The Delhi high court may have ordered a fresh power-tariff determination exercise keeping into account last year’s process, which was stalled by Delhi government, but chances of getting a reduced tariff—as last year’s data suggested—is slim because the power regulator has no provision of determining tariff in the back date.
“We have no way of setting this (tariff) in the back date. So we will take into account last year’s petition and calculations, and also the petitions submitted this year and consider the data as a whole,” said PD Sudhakar, chairman, Delhi Electricity Regulatory Commission. “We expect to come out with a tariff by August.”
For consumers, this could mean that the glimmer of hope of getting last year’s stalled tariff order passed for a reduced tariff as good as a naught. According to the DERC then, the discoms were sitting on a cash surplus of R3,500 crore.
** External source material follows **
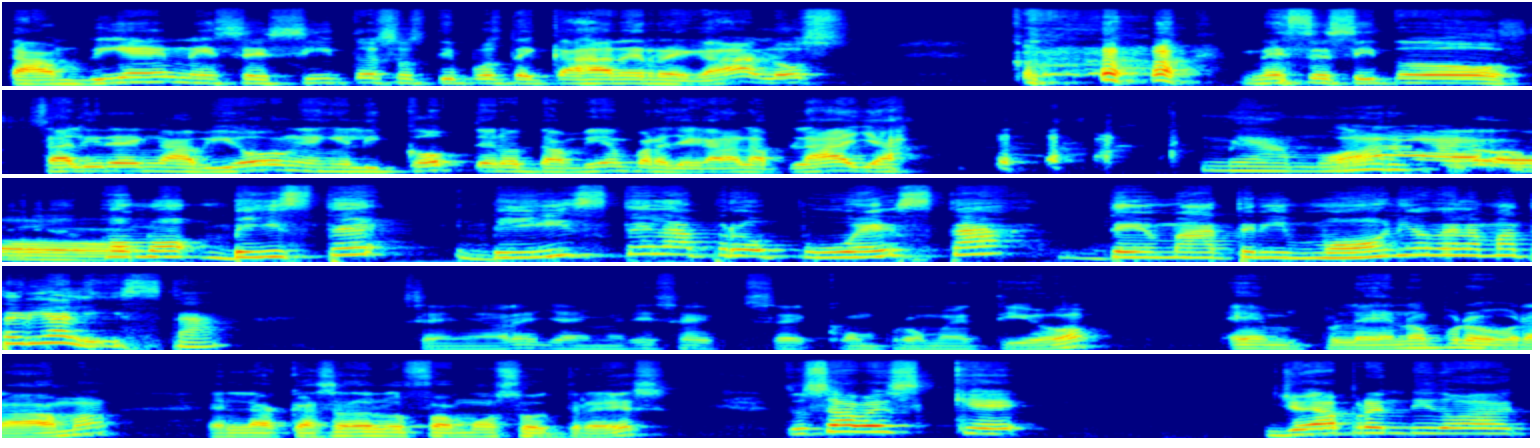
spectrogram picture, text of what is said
también necesito esos tipos de caja de regalos. necesito salir en avión, en helicóptero también para llegar a la playa. Mi amor. Como viste, viste la propuesta de matrimonio de la materialista. Señores, Jaime se, se comprometió en pleno programa en la casa de los famosos tres. Tú sabes que yo he aprendido a,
Former chairman Berjinder Singh had written in a note that if this amount was passed, it would result in a “substantial reduction in tariff”.
This was arrived at after verification and tabulation of the data and factoring in the mandatory public hearing/objections last year. The dispute over tariff was regarding the true-up (approving expenditure of discoms and factoring that in tariff) of the expenses incurred in 2008-09 and setting a tariff for 2010-11.
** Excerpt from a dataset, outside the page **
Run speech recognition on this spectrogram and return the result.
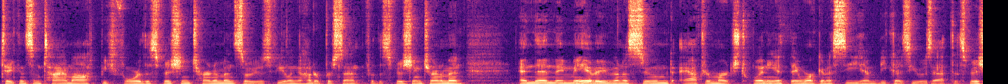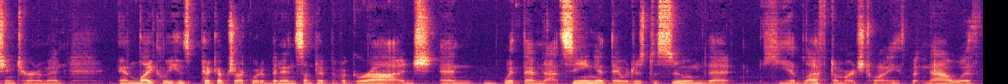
taking some time off before this fishing tournament so he was feeling 100% for this fishing tournament and then they may have even assumed after March 20th they weren't going to see him because he was at this fishing tournament. And likely his pickup truck would have been in some type of a garage. And with them not seeing it they would just assume that he had left on March 20th but now with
But the expenditure data furnished by the discoms for the subsequent years (2009-10; whose verification is being carried out now) claims huge losses on account of rising power purchase cost leading to a revenue gap that runs in thousands of crores of rupees. In their true-up petitions this year they have between 60% and 189% hike in tariff.
The note from Singh also said: “The true up for 2009-10, if done without passing the order for true up of 2008-09 and tariff order for 2010-11, may result in some increase in the existing tariff which would be most unfair to consumers when, in fact, there should be a substantial reduction.”
Civil society members, who appoint chartered accountants to decode the true up petitions and file blow-by-blow objections to the demand for tariff increase by discoms, say this would an “unfair and illegal” development.
“How can they consider the expense data of two-to-three years in a clubbed manner to come up with a tariff without giving consumers the benefit that they deserve?” said Anil Sood, member of the DERC’s State Advisory Committee. “We shall raise this matter in the SAC meeting.”